A young, broken girl falls in love with an older artist who “saves” her with his patience and grace while using her for inspiration in the process. The issue is that in Levinson’s flick, like in almost every other project that has explored this dynamic, the male character just comes across as arrogant and self-righteous, even in the moments his heart is supposed to be revealed.
Because of this, it sometimes appears that Malcolm is stuck in one gear, but that’s also due to the fact that the script asks for a wide range of emotions that John David Washington, as an actor, is not yet capable of portraying.
For someone that many film fans predicted could take up the role of the next Black Panther, it’s peculiar to see Washington go so far in the opposite direction, away from the action genre.
At times, the film feels like a simple collection of monologues that would have made for a much better stage play than a movie. While each monologue is extremely well-written, so is the dictionary.
Zendaya clearly gets the better of Washington, and it only makes sense.
She was already acting when Washington was still playing ball at “The House.” But what does it mean to get the better of someone in a feature-length argument? Zendaya is the better fighter? Sure, if that’s what people want to hear.
Much like the creation and purchase of “Malcolm & Marie,” the ending of this story occurs in the blink of an eye. Things end unsettled, or at the very least, interpretive to the viewer.

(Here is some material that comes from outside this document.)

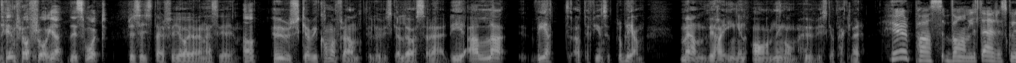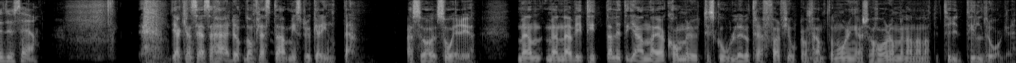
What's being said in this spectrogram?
det är en bra fråga. Det är svårt. Precis därför gör jag den här serien. Ja. Hur ska vi komma fram till hur vi ska lösa det här? Det är, alla vet att det finns ett problem. Men vi har ingen aning om hur vi ska tackla det. Hur pass vanligt är det skulle du säga? Jag kan säga så här, de, de flesta missbrukar inte. Alltså så är det ju. Men, men när vi tittar lite grann, när jag kommer ut till skolor och träffar 14-15-åringar så har de en annan attityd till droger.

A plot that is likely triggering for many still feels no desire to reward its viewers for sticking around.
While it initially seems that there would be a conclusive ending to the battle between Malcolm and Marie, Levinson, I suppose, simply ran out of ink.
The cast and crew of “Malcolm & Marie” clearly wanted to get back to work during the pandemic and I cannot blame them at all for that.
If anything, the average fan of film should watch “Malcolm & Marie” purely to see how a pandemic movie should be produced. Levinson has successfully created a lockdown film that quickly makes you forget it is a lockdown film.
Unfortunately, that may be the movie’s best quality.